##### The data

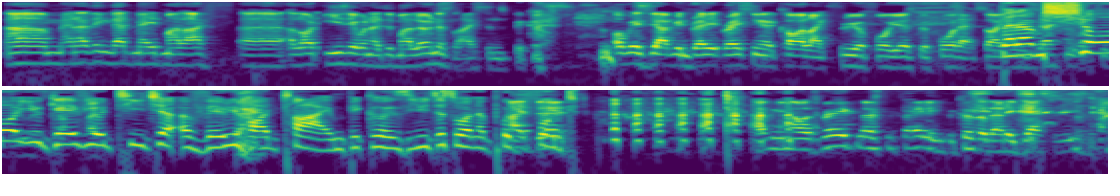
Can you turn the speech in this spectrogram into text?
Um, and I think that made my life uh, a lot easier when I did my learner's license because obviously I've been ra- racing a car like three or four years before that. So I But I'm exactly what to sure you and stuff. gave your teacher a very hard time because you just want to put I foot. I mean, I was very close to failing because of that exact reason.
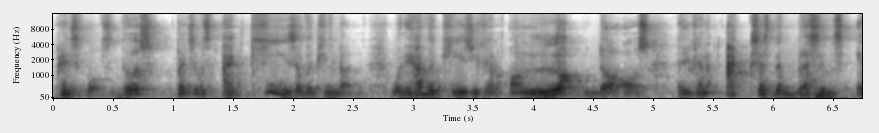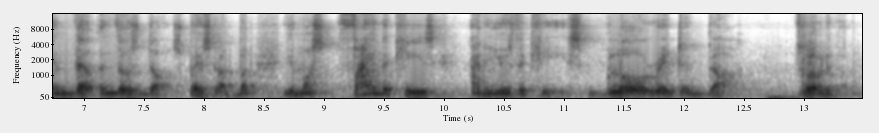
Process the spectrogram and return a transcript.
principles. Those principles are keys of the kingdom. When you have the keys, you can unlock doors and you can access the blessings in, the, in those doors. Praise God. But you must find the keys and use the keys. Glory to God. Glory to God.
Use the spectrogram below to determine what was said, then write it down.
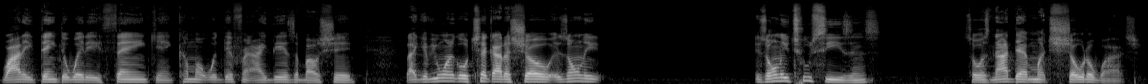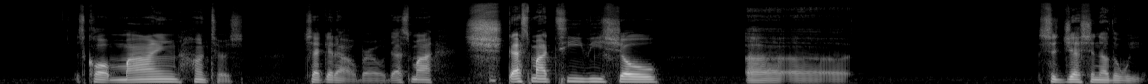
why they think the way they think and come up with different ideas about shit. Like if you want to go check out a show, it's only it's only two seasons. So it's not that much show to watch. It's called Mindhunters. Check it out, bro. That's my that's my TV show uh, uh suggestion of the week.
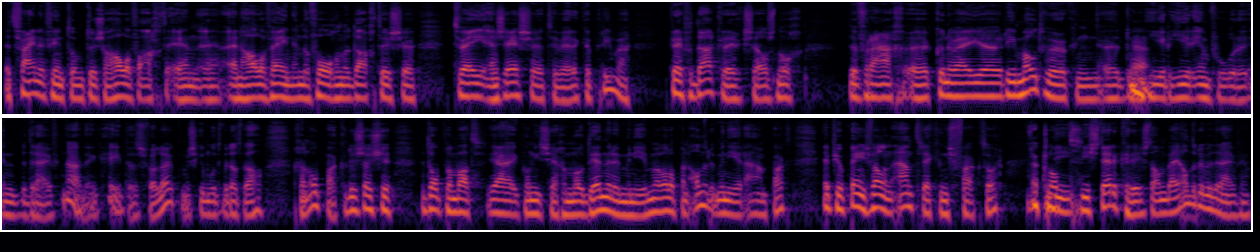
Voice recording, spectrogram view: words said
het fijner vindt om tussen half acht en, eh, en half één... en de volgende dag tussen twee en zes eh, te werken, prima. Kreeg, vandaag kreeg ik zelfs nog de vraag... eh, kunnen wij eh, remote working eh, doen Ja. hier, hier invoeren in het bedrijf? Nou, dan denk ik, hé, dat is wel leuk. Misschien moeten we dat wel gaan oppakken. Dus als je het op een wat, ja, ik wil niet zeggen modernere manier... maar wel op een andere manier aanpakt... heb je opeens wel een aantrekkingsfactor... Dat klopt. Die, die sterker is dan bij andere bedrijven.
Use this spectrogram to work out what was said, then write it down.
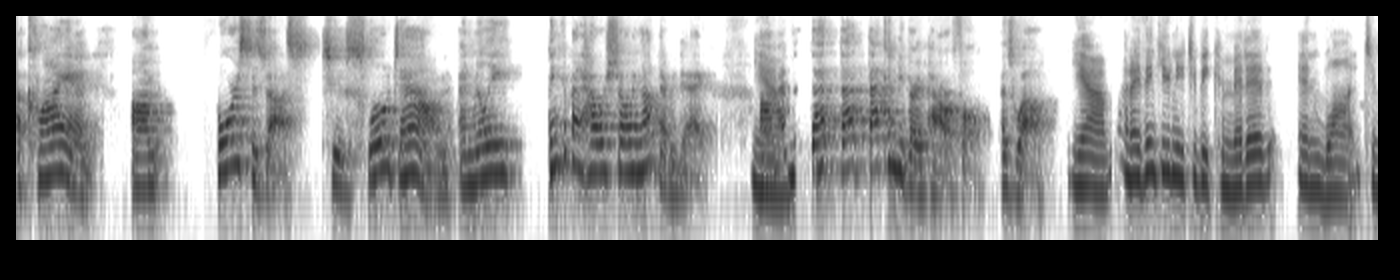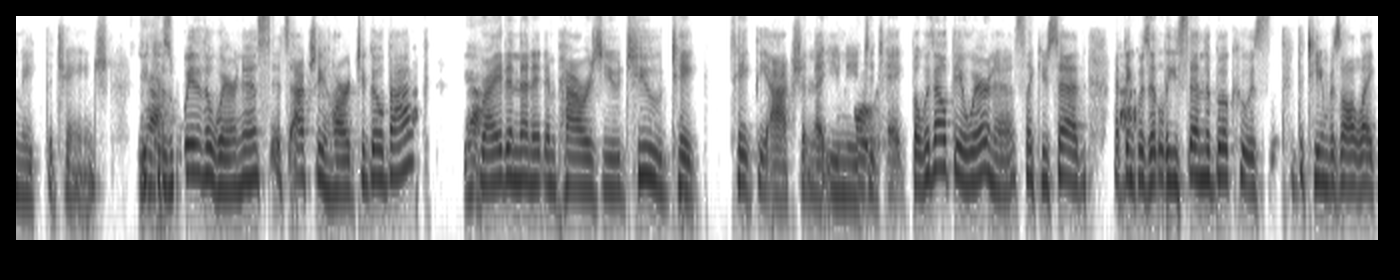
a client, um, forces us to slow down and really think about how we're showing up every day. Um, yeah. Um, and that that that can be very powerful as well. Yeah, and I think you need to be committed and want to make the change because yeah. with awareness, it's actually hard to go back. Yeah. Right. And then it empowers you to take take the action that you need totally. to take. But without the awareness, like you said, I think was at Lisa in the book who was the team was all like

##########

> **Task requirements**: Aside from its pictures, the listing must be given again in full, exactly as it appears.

> **Result below**:
Can you turn the speech in this spectrogram into text?
Um, and I think that made my life uh, a lot easier when I did my learner's license because obviously I've been ra- racing a car like three or four years before that. So I But I'm exactly what to sure you and stuff. gave your teacher a very hard time because you just want to put I foot. I mean, I was very close to failing because of that exact reason.
Process the spectrogram and return a transcript.
principles. Those principles are keys of the kingdom. When you have the keys, you can unlock doors and you can access the blessings in, the, in those doors. Praise God. But you must find the keys and use the keys. Glory to God. Glory to God.
Use the spectrogram below to determine what was said, then write it down.
why they think the way they think and come up with different ideas about shit. Like if you want to go check out a show, it's only it's only two seasons. So it's not that much show to watch. It's called Mindhunters. Check it out, bro. That's my that's my TV show uh, uh suggestion of the week.
Voice recording, spectrogram view: words said
het fijner vindt om tussen half acht en, eh, en half één... en de volgende dag tussen twee en zes eh, te werken, prima. Kreeg, vandaag kreeg ik zelfs nog de vraag... eh, kunnen wij eh, remote working eh, doen Ja. hier, hier invoeren in het bedrijf? Nou, dan denk ik, hé, dat is wel leuk. Misschien moeten we dat wel gaan oppakken. Dus als je het op een wat, ja, ik wil niet zeggen modernere manier... maar wel op een andere manier aanpakt... heb je opeens wel een aantrekkingsfactor... Dat klopt. Die, die sterker is dan bij andere bedrijven.
Use this spectrogram to work out what was said, then write it down.
a client, um, forces us to slow down and really think about how we're showing up every day. Um, yeah. Um, and that that that can be very powerful as well. Yeah, and I think you need to be committed and want to make the change because yeah. with awareness, it's actually hard to go back. Yeah. Right. And then it empowers you to take take the action that you need totally. to take. But without the awareness, like you said, I think was at Lisa in the book who was the team was all like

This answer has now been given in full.